● **Exercise description**:
Would you print only the lines running from the one with "I'm looking for" to the final line of the data below, word for word and without pictures?

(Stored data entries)
-- Opening Marker --
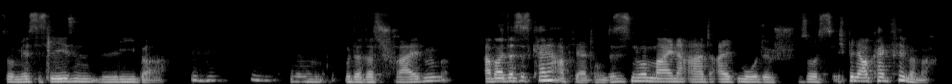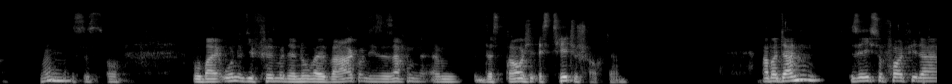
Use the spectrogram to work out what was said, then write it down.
So, mir ist das Lesen lieber. Mhm. Mhm. Ähm, oder das Schreiben. Aber das ist keine Abwertung. Das ist nur meine Art altmodisch. So ist, ich bin ja auch kein Filmemacher. Ne? Mhm. Das ist so. Wobei ohne die Filme der Nouvelle Vague und diese Sachen, ähm, das brauche ich ästhetisch auch dann. Aber dann sehe ich sofort wieder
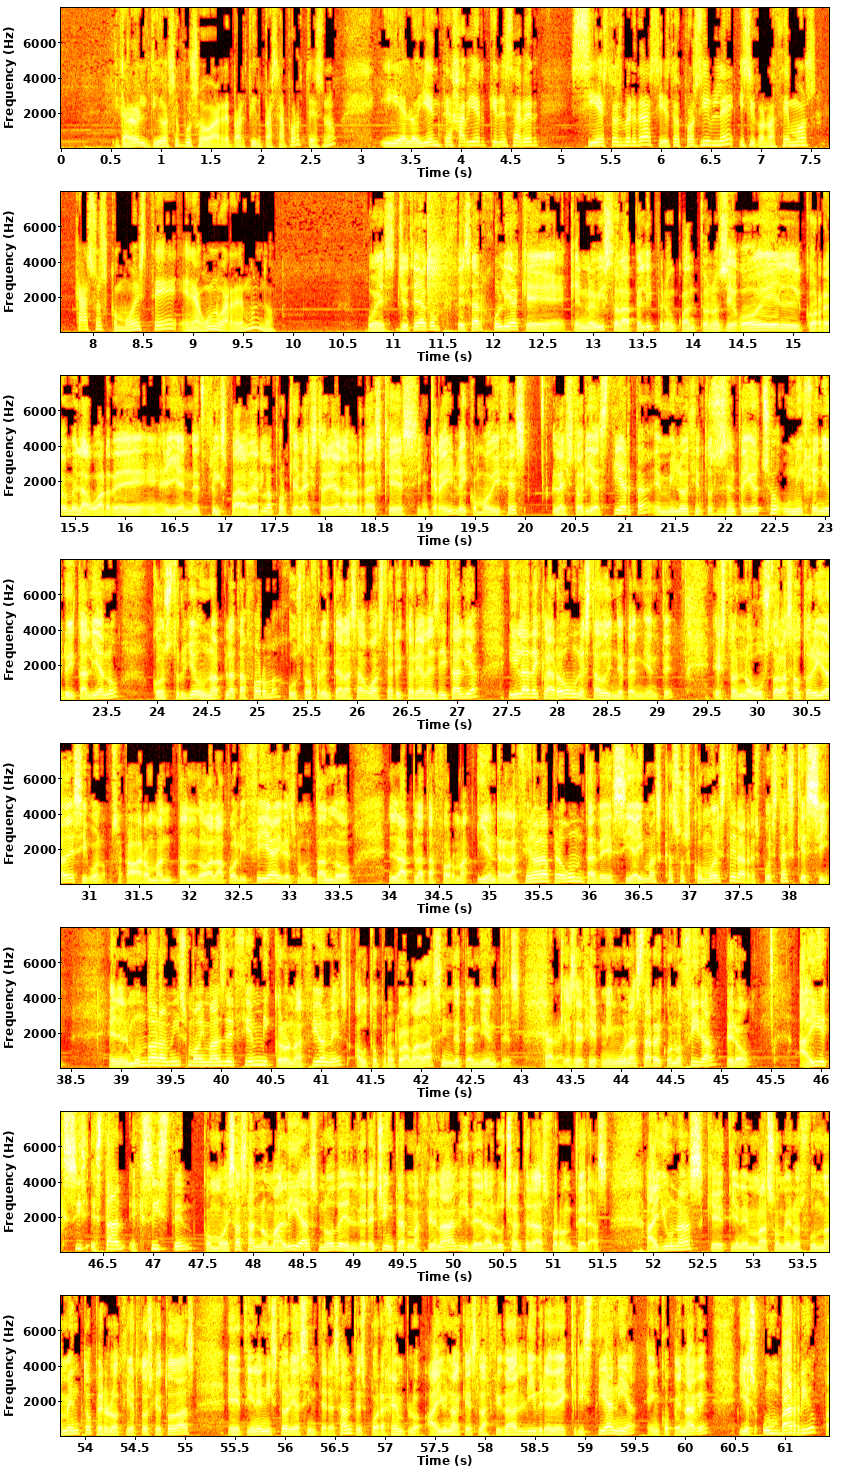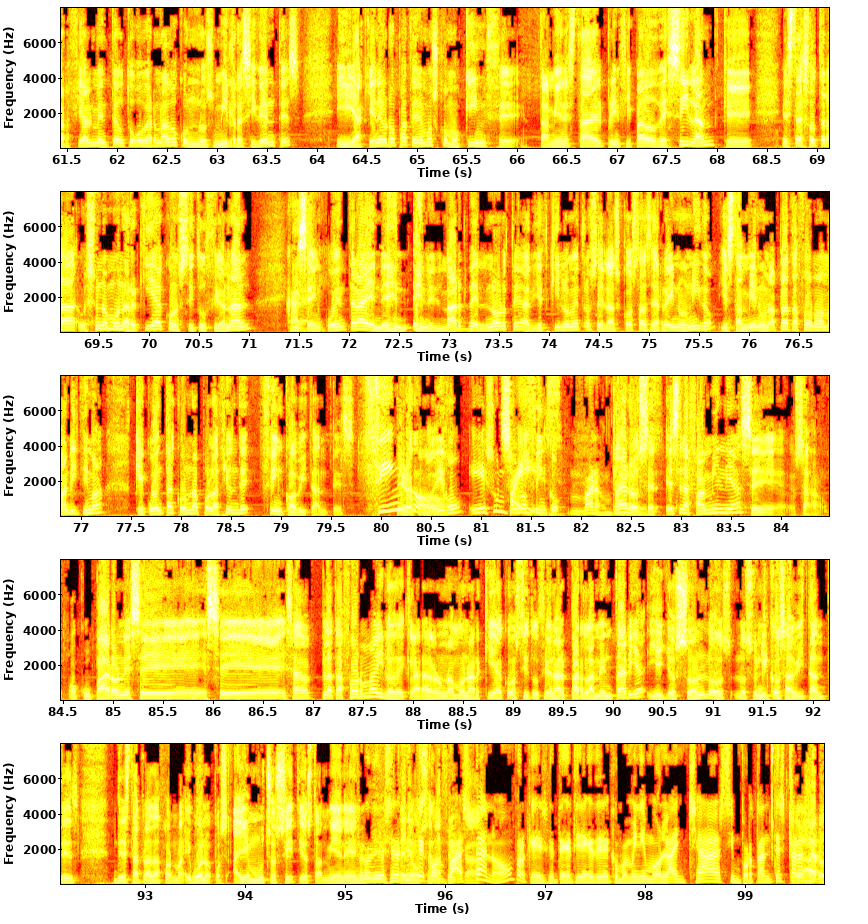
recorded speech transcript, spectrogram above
Y claro, el tío se puso a repartir pasaportes, ¿no? Y el oyente Javier quiere saber si esto es verdad, si esto es posible y si conocemos casos como este en algún lugar del mundo. Pues yo te voy a confesar, Julia, que, no he visto la peli, pero en cuanto nos llegó el correo me la guardé ahí en Netflix para verla, porque la historia la verdad es que es increíble. Y como dices, la historia es cierta. En 1968, un ingeniero italiano construyó una plataforma justo frente a las aguas territoriales de Italia y la declaró un estado independiente. Esto no gustó a las autoridades y bueno, pues acabaron matando a la policía y desmontando la plataforma. Y en relación a la pregunta de si hay más casos como este, la respuesta es que sí. En el mundo ahora mismo hay más de 100 micro naciones autoproclamadas independientes. es decir, ninguna está reconocida, pero ahí están, existen como esas anomalías ¿no? del derecho internacional y de la lucha entre las fronteras. Hay unas que tienen más o menos fundamento, pero lo cierto es que todas eh, tienen historias interesantes. Por ejemplo, hay una que es la ciudad libre de Cristiania, en Copenhague, y es un barrio parcialmente autogobernado con unos mil residentes, y aquí en Europa tenemos como 15. También está el Principado de Sealand, que esta es otra, es una monarquía constitucional y se encuentra en, en el Mar del Norte, a 10 kilómetros de las costas del Reino Unido, y es también una plataforma marítima que cuenta con una población de 5 habitantes. ¿Cinco? Pero como digo, y es un país. Bueno, claro, es la familia, se, o sea, ocuparon ese, ese, esa plataforma y lo declararon una monarquía constitucional parlamentaria y ellos son los, los únicos habitantes de esta plataforma. Y bueno, pues hay en muchos sitios también en. Pero debe ser gente con pasta, ¿no? Porque es que tiene que tener como mínimo lanchas importantes para,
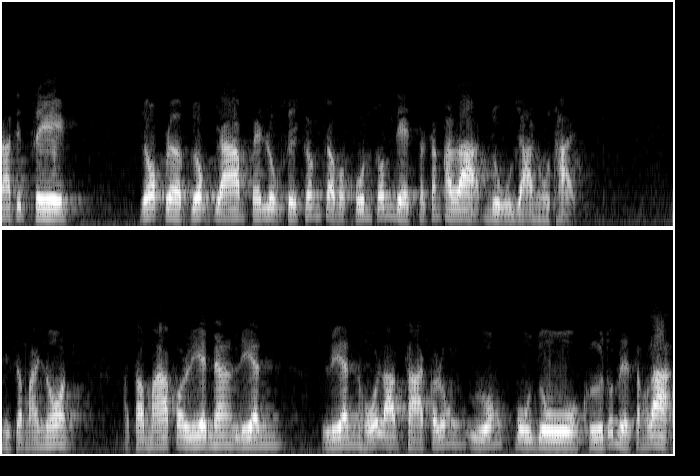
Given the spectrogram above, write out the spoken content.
ณะทิพซียกเลิกยกยามเป็นลูกศิษย์ของเจ้าพระคุณสมเด็จพระสังฆราชอยู่ยานูไทยนี่สมัยโน้นอาตมาก็เรียนนะเรียนเรียนโหราศาสตร์กับหลวงหลวงปู่อยู่คือสมเด็จสังฆราช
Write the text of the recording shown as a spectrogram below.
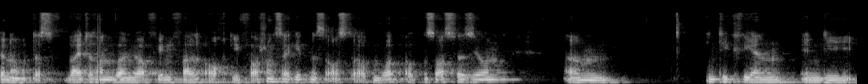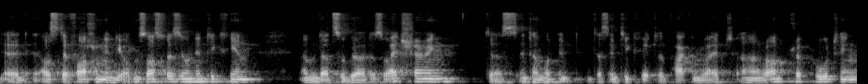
genau, des Weiteren wollen wir auf jeden Fall auch die Forschungsergebnisse aus der Open, Open Source Version ähm, integrieren in die, äh, aus der Forschung in die Open Source Version integrieren. Ähm, dazu gehört das Ride Sharing, das, das integrierte Park and Ride äh,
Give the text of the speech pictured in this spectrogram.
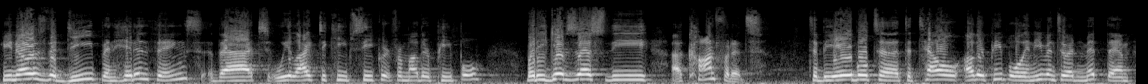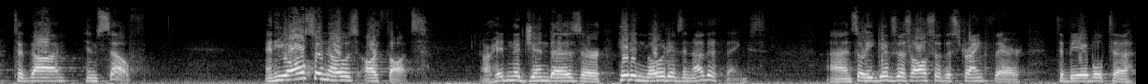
He knows the deep and hidden things that we like to keep secret from other people, but He gives us the uh, confidence to be able to, to tell other people and even to admit them to God Himself. And He also knows our thoughts, our hidden agendas, our hidden motives, and other things. And so He gives us also the strength there to be able to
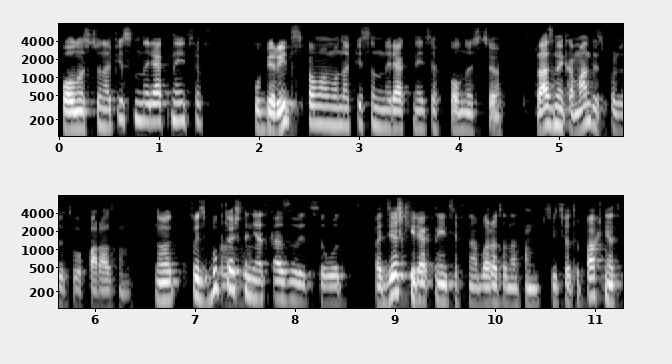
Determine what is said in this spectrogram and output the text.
полностью написан на React Native. Uber Eats, по-моему, написан на React Native полностью. Разные команды используют его по-разному. Но Facebook mm-hmm. точно не отказывается от поддержки React Native, наоборот, она там цветет и пахнет.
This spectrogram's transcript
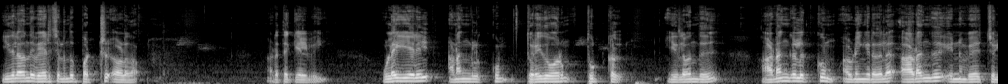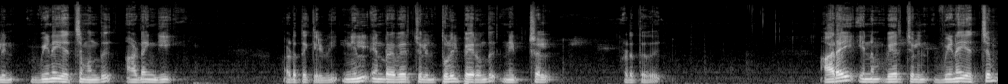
இதில் வந்து வேர்ச்சொல் வந்து பற்று அவ்வளோதான் அடுத்த கேள்வி. உலகியலில் அடங்களுக்கும் துறைதோறும் தூட்கள். இதில் வந்து அடங்களுக்கும் அப்படிங்கிறதுல அடங்கு என்னும் வேர்ச்சொல்லின் வினை எச்சம் வந்து அடங்கி. அடுத்த கேள்வி. நில் என்ற வேர்ச்சொல்லின் தொழில் பெயர் வந்து நிற்றல். அடுத்தது. அரை என்னும் வேர்ச்சொல்லின் வினையச்சம்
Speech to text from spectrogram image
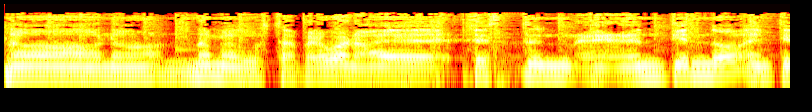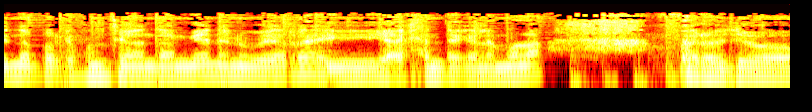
no, no, no me gusta. Pero bueno, eh, entiendo, entiendo por qué funcionan también en VR y hay gente que le mola. Pero yo,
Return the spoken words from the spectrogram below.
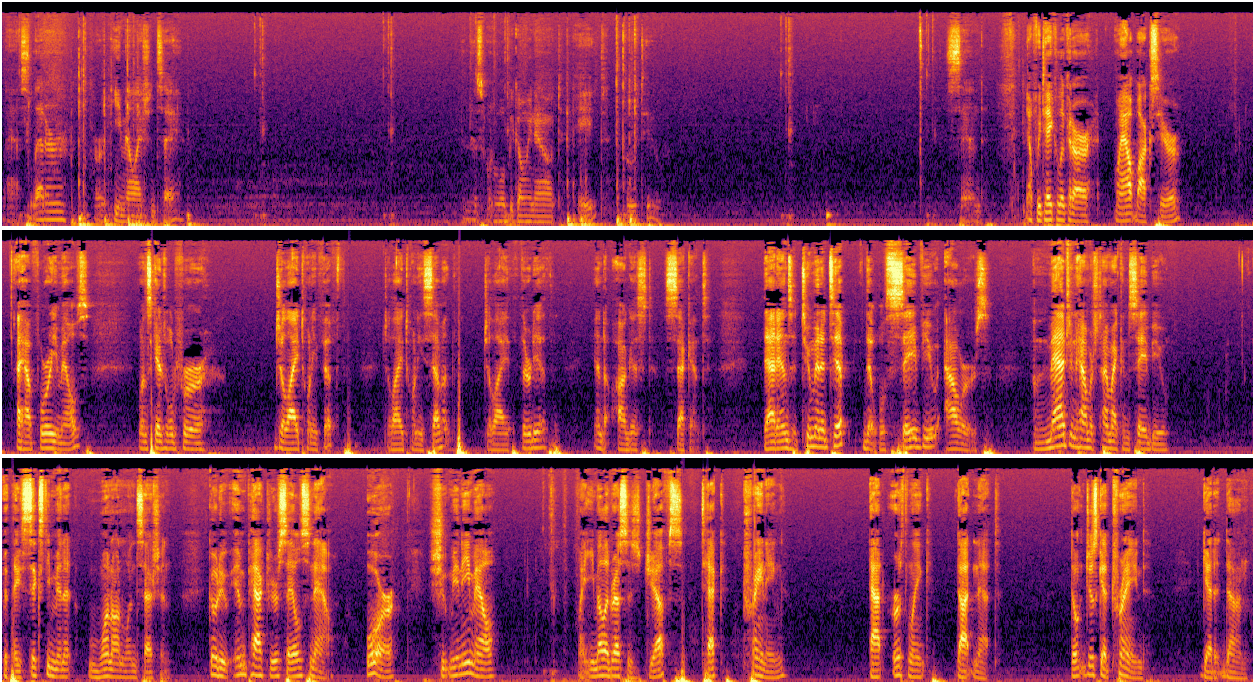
Last letter, or email I should say. And this one will be going out 802. Send. Now if we take a look at our my outbox here, I have four emails. One scheduled for July 25th, July 27th, July 30th, and August 2nd. That ends a two minute tip that will save you hours. Imagine how much time I can save you with a 60 minute one on one session. Go to Impact Your Sales Now or shoot me an email. My email address is jeff's tech training at earthlink.net. Don't just get trained, get it done.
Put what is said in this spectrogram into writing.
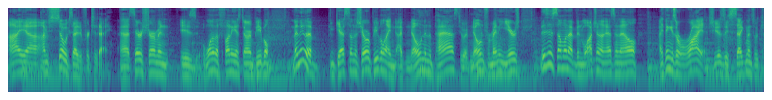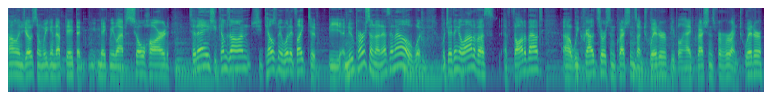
I uh, I'm so excited for today. Uh, Sarah Sherman is one of the funniest darn people. Many of the guests on the show are people I, I've known in the past, who I've known for many years. This is someone I've been watching on SNL. I think is a riot. She does these segments with Colin Jost on Weekend Update that make me laugh so hard. Today she comes on, she tells me what it's like to be a new person on SNL, what which I think a lot of us have thought about. Uh, we crowdsourced some questions on Twitter. People had questions for her on Twitter.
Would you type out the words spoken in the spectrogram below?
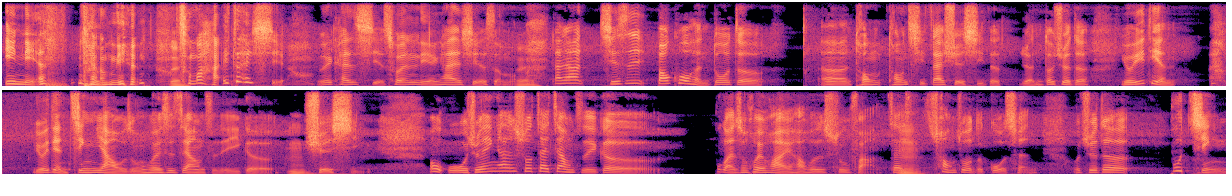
一年、两年，怎么还在写？我就开始写春联，开始写什么？对，大家其实包括很多的呃同同期在学习的人都觉得有一点 有一点惊讶，我怎么会是这样子的一个学习？哦，我觉得应该是说，在这样子一个不管是绘画也好，或者书法，在创作的过程，我觉得。不仅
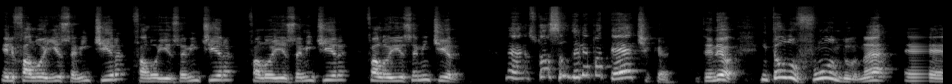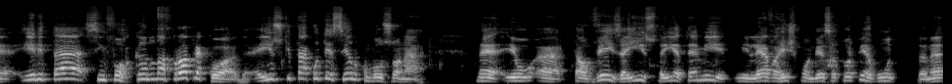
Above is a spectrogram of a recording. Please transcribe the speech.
ele falou isso é mentira, falou isso é mentira, falou isso é mentira, falou isso é mentira. Né? A situação dele é patética, entendeu? Então, no fundo, né, é, ele está se enforcando na própria corda. É isso que está acontecendo com o Bolsonaro né, eu ah, talvez aí isso daí até me, me leva a responder essa tua pergunta, né?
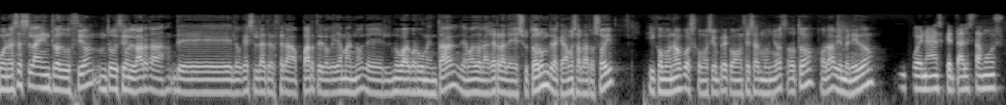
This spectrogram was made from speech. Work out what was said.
Bueno, esa es la introducción, una introducción larga de lo que es la tercera parte, lo que llaman, ¿no? Del nuevo arco argumental, llamado La Guerra de Sutorum, de la que vamos a hablaros hoy. Y como no, pues como siempre con César Muñoz. Otto, hola, bienvenido. Buenas, ¿qué tal estamos?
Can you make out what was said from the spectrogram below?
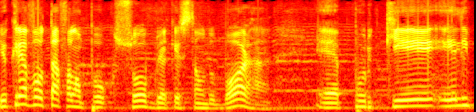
Eu queria voltar a falar um pouco sobre a questão do Borja, é porque ele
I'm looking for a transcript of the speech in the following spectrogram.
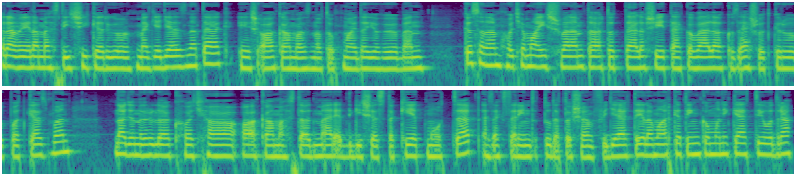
Remélem ezt így sikerül megjegyeznetek, és alkalmaznotok majd a jövőben. Köszönöm, hogyha ma is velem tartottál a Séták a vállalkozásod körül podcastban. Nagyon örülök, hogyha alkalmaztad már eddig is ezt a két módszert, ezek szerint tudatosan figyeltél a marketing kommunikációdra,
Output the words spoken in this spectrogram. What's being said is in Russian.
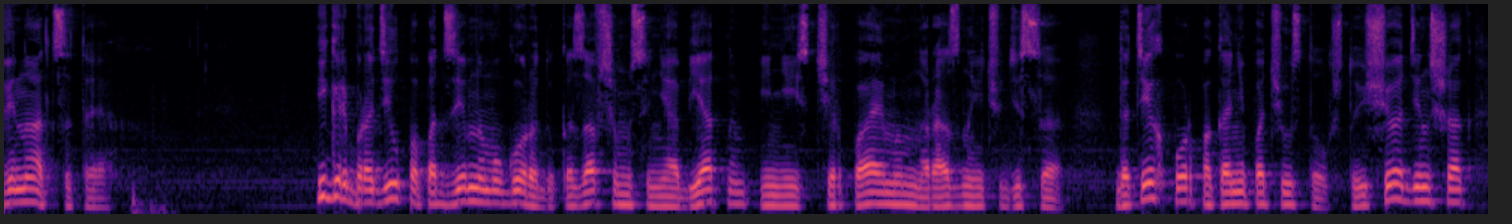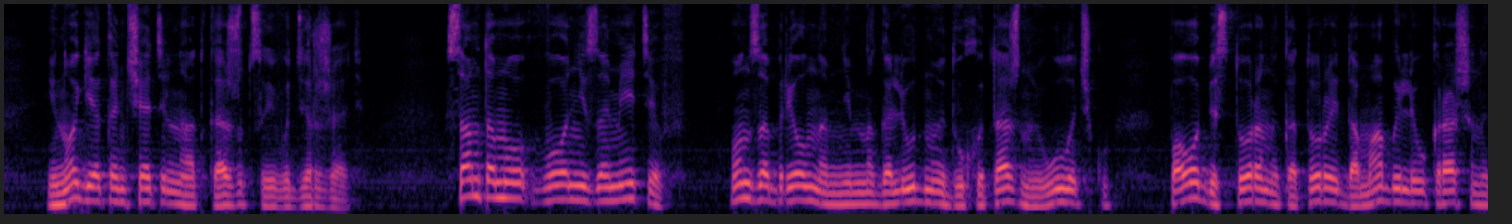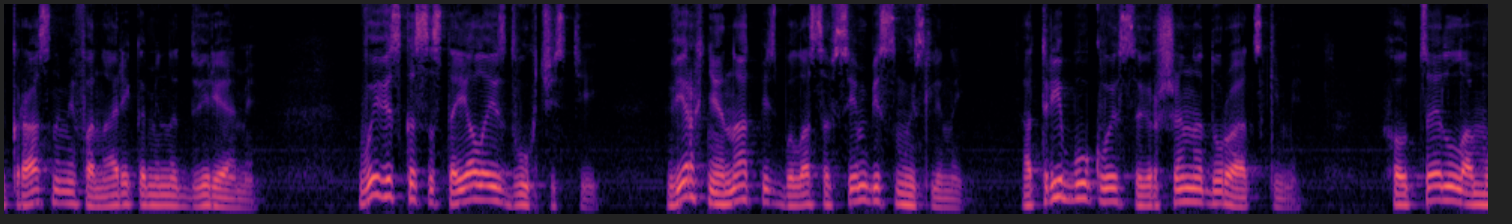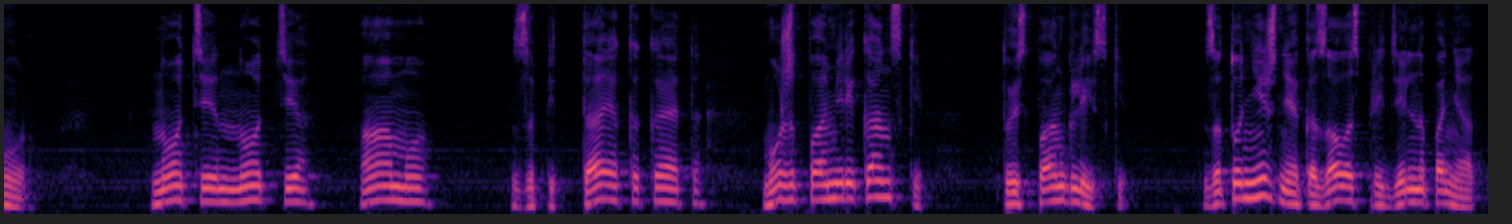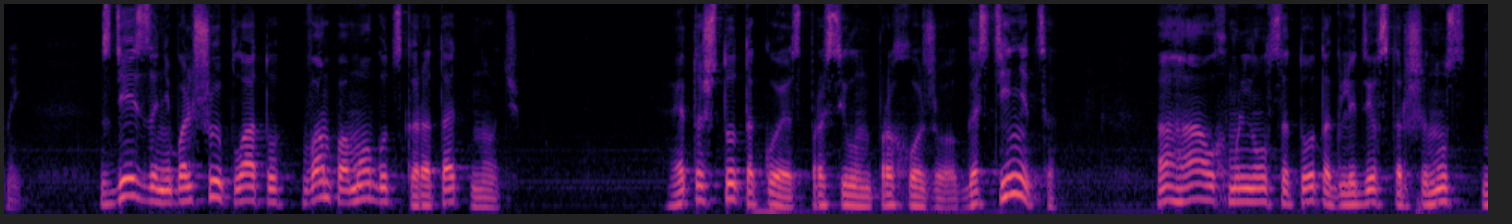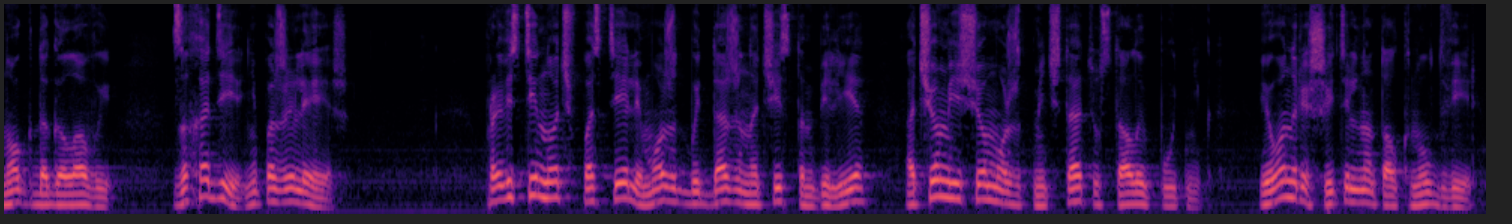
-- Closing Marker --
● **Solution to this task**:
I'm looking for a transcript of the speech in the following spectrogram.
Remélem ezt így sikerül megjegyeznetek, és alkalmaznotok majd a jövőben. Köszönöm, hogyha ma is velem tartottál a Séták a vállalkozásod körül podcastban. Nagyon örülök, hogyha alkalmaztad már eddig is ezt a két módszert, ezek szerint tudatosan figyeltél a marketing kommunikációdra,
Output the words spoken in this spectrogram. What's being said is in Russian.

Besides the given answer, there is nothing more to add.